I remember, when I was a child, I came to Montreal to visit my grandparents and I attended a concert with my family. I remember being at a placid park with a slope, and a stage at the bottom of it. The musicians also fired up the crowd and the crowd was asking for more and more, so the musicians would say goodbye and after more chanting they would come back and "play just one more song". In my child's memory, they must have said goodbye and come back at least five times. Later on I questioned this memory because I had never seen a public that claims an artist so much, nor an artist that pleases his public so much... Until I experienced this concert again in Montreal. Perhaps it has to do with the people here.

After the outdoor concerts were over close to 12pm I head to a nightclub where a DJ would play within the festivities of the Francos festival. I was quite hungry and thirsty already, I saw a Subway and got a $20 dollar sandwich with a combo. I reasoned that, if I didn't eat anything I wouldn't be able to withstand the night, so it was the same as if the nightclub charged an entrance fee and included a free sandwich with your ticket. Under this fantastical premise my sandwich was less expensive and more pleasant to eat.

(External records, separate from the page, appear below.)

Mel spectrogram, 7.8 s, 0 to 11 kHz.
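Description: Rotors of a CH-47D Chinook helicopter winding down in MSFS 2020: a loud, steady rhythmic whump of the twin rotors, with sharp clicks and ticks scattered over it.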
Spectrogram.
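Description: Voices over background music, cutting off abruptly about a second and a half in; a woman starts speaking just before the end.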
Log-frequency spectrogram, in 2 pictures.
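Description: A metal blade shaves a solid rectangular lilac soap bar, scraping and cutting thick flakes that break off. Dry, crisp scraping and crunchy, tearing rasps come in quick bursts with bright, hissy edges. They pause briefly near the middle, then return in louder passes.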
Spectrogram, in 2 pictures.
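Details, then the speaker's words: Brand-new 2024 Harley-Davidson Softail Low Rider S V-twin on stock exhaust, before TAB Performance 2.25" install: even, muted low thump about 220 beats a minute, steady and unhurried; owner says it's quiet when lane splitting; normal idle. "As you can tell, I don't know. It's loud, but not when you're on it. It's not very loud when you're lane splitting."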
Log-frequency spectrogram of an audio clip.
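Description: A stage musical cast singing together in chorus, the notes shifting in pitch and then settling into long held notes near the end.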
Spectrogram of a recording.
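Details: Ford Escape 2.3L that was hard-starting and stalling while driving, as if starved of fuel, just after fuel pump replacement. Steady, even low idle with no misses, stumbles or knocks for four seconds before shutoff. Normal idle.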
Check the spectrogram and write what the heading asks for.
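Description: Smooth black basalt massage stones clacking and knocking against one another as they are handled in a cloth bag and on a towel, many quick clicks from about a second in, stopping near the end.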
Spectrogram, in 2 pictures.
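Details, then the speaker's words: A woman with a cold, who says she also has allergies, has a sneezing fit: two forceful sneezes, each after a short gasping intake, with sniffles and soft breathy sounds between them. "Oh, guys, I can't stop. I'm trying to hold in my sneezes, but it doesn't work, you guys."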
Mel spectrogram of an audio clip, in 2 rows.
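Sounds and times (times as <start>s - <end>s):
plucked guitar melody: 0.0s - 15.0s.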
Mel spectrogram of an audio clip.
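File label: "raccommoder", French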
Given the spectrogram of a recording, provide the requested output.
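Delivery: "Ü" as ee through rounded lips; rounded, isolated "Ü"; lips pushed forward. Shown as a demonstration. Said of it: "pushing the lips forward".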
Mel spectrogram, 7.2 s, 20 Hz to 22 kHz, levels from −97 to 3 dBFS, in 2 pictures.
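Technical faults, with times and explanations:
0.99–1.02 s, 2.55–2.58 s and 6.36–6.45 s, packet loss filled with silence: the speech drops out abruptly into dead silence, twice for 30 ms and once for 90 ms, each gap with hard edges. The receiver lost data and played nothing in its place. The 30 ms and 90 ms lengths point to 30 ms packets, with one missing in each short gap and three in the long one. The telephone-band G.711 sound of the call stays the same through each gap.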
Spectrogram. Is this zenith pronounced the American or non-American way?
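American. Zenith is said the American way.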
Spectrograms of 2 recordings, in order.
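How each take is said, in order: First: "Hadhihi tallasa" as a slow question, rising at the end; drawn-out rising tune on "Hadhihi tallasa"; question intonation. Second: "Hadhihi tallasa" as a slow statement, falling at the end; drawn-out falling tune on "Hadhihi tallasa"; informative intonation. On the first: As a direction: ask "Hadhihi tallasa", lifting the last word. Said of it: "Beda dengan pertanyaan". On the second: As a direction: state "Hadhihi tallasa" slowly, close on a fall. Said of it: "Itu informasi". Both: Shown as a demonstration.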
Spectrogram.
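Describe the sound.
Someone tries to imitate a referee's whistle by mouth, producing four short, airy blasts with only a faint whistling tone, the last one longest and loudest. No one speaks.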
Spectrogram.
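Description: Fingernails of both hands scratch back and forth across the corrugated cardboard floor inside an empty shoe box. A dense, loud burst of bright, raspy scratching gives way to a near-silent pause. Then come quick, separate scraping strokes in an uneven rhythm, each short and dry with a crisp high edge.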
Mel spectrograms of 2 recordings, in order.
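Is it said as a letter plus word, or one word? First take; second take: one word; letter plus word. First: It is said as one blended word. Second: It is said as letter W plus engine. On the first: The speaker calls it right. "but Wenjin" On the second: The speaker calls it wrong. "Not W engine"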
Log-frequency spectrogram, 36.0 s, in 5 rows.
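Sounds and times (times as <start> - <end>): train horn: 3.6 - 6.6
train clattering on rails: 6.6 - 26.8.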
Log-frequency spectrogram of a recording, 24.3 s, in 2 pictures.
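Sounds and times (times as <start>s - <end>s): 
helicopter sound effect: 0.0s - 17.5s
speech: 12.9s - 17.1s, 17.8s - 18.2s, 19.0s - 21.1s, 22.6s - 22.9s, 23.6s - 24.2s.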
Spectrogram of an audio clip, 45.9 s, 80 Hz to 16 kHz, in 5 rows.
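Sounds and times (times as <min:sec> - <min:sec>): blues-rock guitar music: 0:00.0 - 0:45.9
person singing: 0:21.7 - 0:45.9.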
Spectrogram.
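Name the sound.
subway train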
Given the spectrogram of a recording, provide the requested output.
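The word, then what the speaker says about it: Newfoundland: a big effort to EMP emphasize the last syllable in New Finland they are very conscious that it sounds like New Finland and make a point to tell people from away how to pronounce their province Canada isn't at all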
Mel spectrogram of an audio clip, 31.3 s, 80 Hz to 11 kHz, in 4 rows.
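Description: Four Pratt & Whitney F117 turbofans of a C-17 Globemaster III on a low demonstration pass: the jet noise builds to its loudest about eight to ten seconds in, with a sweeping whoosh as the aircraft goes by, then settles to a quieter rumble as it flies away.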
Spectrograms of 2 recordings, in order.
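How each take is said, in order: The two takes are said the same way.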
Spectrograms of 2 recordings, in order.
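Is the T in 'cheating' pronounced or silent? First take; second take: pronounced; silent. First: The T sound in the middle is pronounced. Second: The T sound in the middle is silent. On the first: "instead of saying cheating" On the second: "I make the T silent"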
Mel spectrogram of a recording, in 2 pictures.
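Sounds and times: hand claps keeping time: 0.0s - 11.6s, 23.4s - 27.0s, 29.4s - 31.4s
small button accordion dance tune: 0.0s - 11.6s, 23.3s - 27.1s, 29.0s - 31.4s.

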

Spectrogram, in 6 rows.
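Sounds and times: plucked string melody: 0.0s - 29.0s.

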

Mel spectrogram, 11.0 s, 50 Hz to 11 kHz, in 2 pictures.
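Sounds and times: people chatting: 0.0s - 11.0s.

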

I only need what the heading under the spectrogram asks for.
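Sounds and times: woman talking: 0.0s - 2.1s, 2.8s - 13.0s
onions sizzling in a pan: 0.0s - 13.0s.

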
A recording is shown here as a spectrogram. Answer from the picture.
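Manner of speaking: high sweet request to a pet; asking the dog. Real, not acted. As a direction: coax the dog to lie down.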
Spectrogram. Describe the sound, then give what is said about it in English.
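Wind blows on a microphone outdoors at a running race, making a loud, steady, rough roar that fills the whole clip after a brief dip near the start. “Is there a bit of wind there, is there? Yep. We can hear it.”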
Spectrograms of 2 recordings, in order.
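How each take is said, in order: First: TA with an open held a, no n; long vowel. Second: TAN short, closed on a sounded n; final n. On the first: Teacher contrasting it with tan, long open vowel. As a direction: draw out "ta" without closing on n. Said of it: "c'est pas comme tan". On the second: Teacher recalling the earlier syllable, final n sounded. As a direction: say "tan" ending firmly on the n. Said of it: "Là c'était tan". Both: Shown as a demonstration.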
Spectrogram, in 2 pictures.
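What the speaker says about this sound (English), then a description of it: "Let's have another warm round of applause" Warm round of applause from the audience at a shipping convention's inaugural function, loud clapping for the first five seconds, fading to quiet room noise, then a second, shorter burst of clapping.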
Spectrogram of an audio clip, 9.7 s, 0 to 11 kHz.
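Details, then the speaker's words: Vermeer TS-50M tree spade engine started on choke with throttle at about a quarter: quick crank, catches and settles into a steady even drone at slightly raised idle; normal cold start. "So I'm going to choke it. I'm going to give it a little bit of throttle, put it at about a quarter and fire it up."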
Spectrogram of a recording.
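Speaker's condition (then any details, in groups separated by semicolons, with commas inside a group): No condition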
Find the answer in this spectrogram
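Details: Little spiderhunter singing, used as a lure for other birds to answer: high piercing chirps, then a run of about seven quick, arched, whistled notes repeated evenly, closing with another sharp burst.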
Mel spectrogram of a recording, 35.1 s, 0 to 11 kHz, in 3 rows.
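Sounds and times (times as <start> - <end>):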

When I arrived to the nightclub there was a long line of people waiting to get in. It was a pleasant wait because of all the people sight-seeing, but it was long. Around 45 minutes in, two guys asked me something in French. They looked latino so I asked if they spoke Spanish. They turned out to be Mexicans. We made good chemistry. Like the last time I hung out with Mexicans just being around people I feel I "know" makes me more relaxed. I told them to stay with me in line so that they wouldn't have to wait too long, because the line had grown even longer by then.

I went inside with them and after they got their beers (for me it was a another alcohol-free night) we danced a little bit. I pointed at a girl and I told one of the dudes "she's hot", he looked and made a double take, then pulled away from her. He told something to his other friend and they hurriedly excused themselves and left. It's ridiculous but for a moment I felt they had left because I had bored them, which is impossible because we were cracking jokes and laughing just minutes ago, it's simply an observation of a bias in my perception.

In any case, after a while I was glad because I could dance myself away without a concern about being with someone, besides it was obvious that these guys where on the prowl, not to say I was not, but that the focus of my night was to dance first and to connect second, and not the other way around.

Again, I danced alone, in a circle, with girls, with guys. I had imagined the dance floor very differently, sort of a place where you went to dance after you had asked a lady to go with you. Perhaps I'm too old or too naive, what I noticed this time is that your first responsibility is having fun with yourself and if you can do that you will have fun with other people.

A missed opportunity: I was dancing alone when a group of very hot girls and a single guy stood up to dance. I danced with them. A very hot girl was eyeing me, I thought she was way above my league. After a while of flirting and me not approaching, she sat down. When she left, she glared at me and I understood I had missed an invitation from a beautiful hostess, but I quickly shrugged it off without regret, in my view of things I'm learning the ropes of this game, I am already pushing my comfort zone and seeing this open new doors which I have not explored is exciting already. I don't have to walk through the door just yet.

I danced away all the night, along with people with whom I exchanged not one word but many dance moves and eye glances. At 3am as the club was emptying I went to the streets and made my way back home, satisfied that again I had enjoyed a night out dancing.